The nights will soon be growing longer as the dog days of summer draw to a close and we slowly ease closer to Fall. Cooler nights, rain, and wind will become the norm. We retreat to the inner sanctum with the radio (podcasts) playing in the background. A hot cup of coffee, a dim light on above the workbench, trusty low powered laptops displaying simple terminals which facilitate exploring the possibilities of learning some new tips and tricks. No GUIs to distract into
Cold dark dreary weather is perfect for perusing through some deep technical papers, thick computer books (yes, actual books made of paper and ink), or “help” files often neglected but often associated with our favorite coding language, IDE, or debugging programs. Like Alchemists searching for the great enlightenment where all pseudo-code and real code become one……
Great conclusions to be sought from toiling away the hours exploring the possibilities of perfection from the command line cursor…..

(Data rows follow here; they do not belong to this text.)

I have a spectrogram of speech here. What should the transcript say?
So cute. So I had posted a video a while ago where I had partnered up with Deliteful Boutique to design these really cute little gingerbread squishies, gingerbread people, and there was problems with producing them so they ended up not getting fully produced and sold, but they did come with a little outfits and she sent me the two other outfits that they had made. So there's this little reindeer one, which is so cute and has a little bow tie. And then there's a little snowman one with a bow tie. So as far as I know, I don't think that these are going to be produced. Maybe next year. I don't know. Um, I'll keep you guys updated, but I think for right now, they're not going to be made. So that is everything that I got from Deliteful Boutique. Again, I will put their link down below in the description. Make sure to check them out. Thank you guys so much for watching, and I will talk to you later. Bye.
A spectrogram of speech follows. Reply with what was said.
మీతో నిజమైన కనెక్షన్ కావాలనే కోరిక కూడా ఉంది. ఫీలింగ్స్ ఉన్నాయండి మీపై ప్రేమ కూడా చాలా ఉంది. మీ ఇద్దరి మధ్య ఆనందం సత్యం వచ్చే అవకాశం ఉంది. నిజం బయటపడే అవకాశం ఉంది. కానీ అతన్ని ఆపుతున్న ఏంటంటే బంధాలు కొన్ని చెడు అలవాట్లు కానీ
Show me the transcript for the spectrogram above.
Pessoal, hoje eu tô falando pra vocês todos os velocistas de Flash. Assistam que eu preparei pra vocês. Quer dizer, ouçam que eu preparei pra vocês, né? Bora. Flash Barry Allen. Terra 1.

A perfect setting for exploring the new 1.0 release of Julia. You can go back to the announcement “Why We Created Julia” on the julialang.org website and read a quick explanation on why the language was created. I hadn’t considered this language until I read the 1.0 release announcement posted on August 8a 2018. It wasn’t the possibility of the “speed of C” or the “Matlab like notation wandering. it was the possibility of using Julia as a “general programming language”. Sure we’ve got Python for that, but this is new to me, so it’s kind of cool (IMHO) to try something that is newer, yet somewhat familiar to learn about.

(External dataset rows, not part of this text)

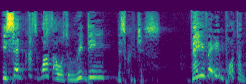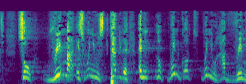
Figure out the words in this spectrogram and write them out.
He said, as whilst I was reading the scriptures. Very, very important. So Rhema is when you study the, and look, when God, when you have it,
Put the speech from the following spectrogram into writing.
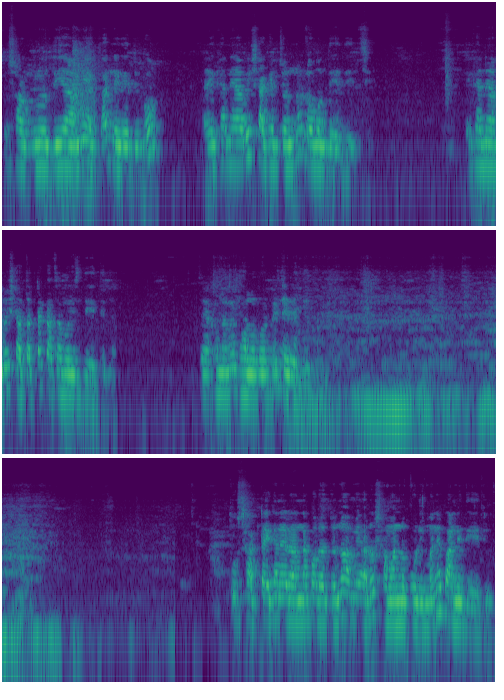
তো শাকগুলো দিয়ে আমি একবার নেড়ে দেব। আর এখানে আমি শাকের জন্য লবণ দিয়ে দিচ্ছি এখানে আমি সাত আটটা কাঁচামরিচ দিয়ে দিলাম। তো এখন আমি ভালোভাবে নেড়ে দেব। তো শাকটা এখানে রান্না করার জন্য আমি আরও সামান্য পরিমাণে পানি দিয়ে দেব।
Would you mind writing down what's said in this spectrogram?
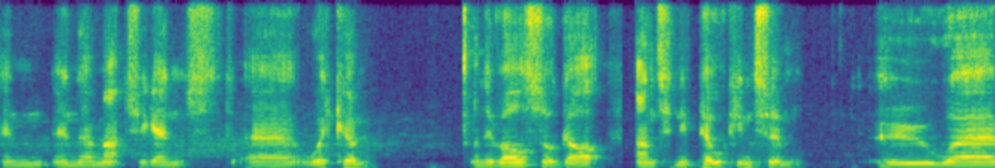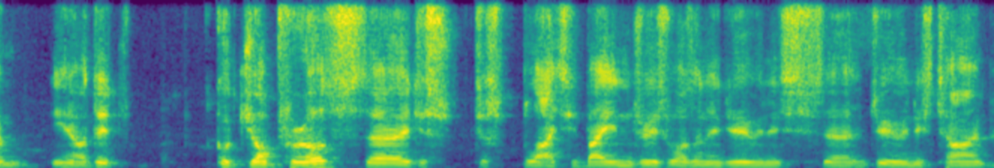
in, in their match against uh, Wycombe. And they've also got Anthony Pilkington, who um, you know did good job for us. Uh, just just blighted by injuries, wasn't he during his uh, during his time.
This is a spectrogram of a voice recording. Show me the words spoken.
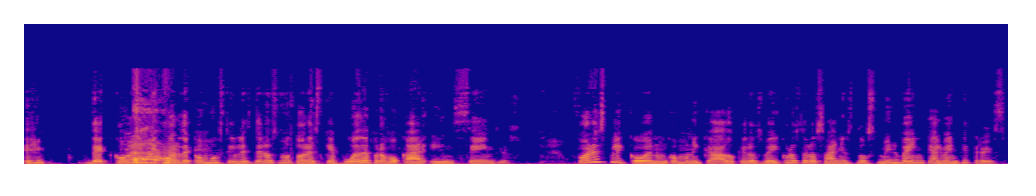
de, con el inyector de combustibles de los motores que puede provocar incendios. Ford explicó en un comunicado que los vehículos de los años 2020 al 23,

I won’t try to do a full description or review of the Julia language, because I haven’t used it enough yet. You can find a lot of useful info on their website, and download a version for your OS and start trying it out yourself. The bottom line is that you can use these dark dreary days and nights to enhance your old skills or learn some new ones. If reading boring technical manuals is your thing, then you’ll probably feel right at home reading every bit of documentation you can for whatever programming language you wish to work a. You can view the videos from “juliacon” on YouTube, there are some interesting ones from 2017 and 2018. There’s a large community, and a few “Julia Bloggers”, along with some very wandering. and specific tutorials, all available via https://julialang.org

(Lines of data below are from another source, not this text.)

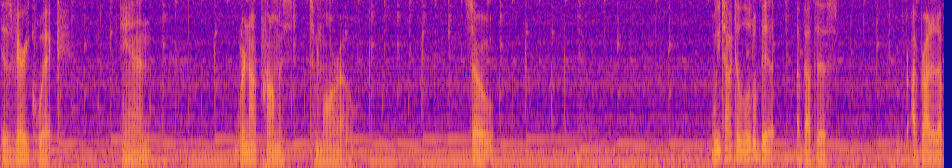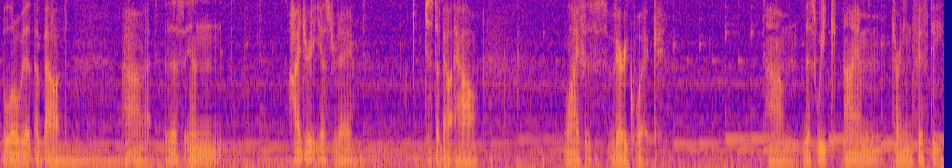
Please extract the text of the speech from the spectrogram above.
is very quick and we're not promised tomorrow. So we talked a little bit about this. I brought it up a little bit about uh, this in Hydrate yesterday, just about how life is very quick. Um, this week I am turning 50,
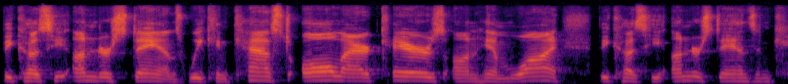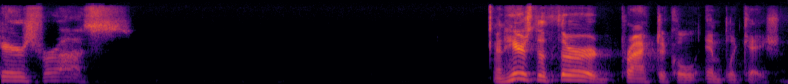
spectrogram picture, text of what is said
because he understands we can cast all our cares on him. Why? Because he understands and cares for us. And here's the third practical implication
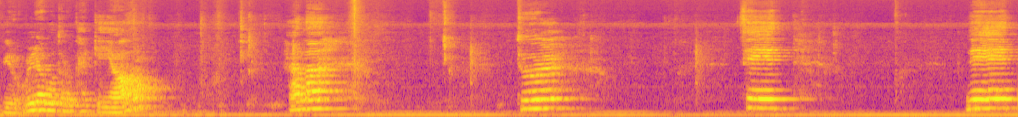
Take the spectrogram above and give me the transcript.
위로 올려보도록 할게요. 하나, 둘, 셋, 넷,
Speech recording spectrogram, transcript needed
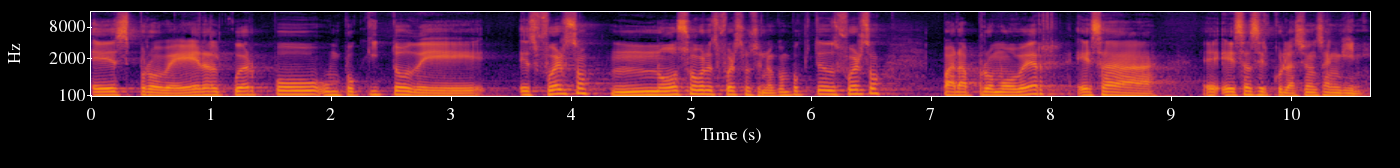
Es proveer al cuerpo un poquito de esfuerzo, no sobre esfuerzo, sino con un poquito de esfuerzo para promover esa, e, esa circulación sanguínea.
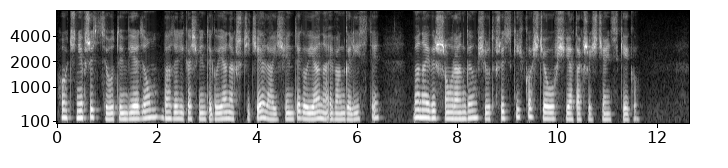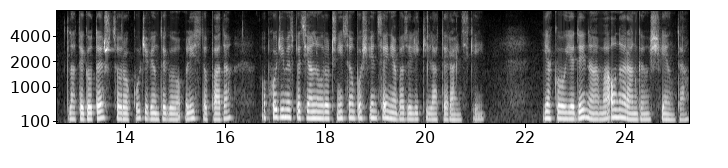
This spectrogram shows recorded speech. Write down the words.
Choć nie wszyscy o tym wiedzą, Bazylika Świętego Jana Chrzciciela i Świętego Jana Ewangelisty ma najwyższą rangę wśród wszystkich kościołów świata chrześcijańskiego. Dlatego też co roku 9 listopada obchodzimy specjalną rocznicę poświęcenia Bazyliki Laterańskiej. Jako jedyna ma ona rangę święta.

So pour yourself a hot cup of coffee, get out of the sun, and enjoy the distant sound of thunder as the rain begins to fall.
..and the wind begins to howl……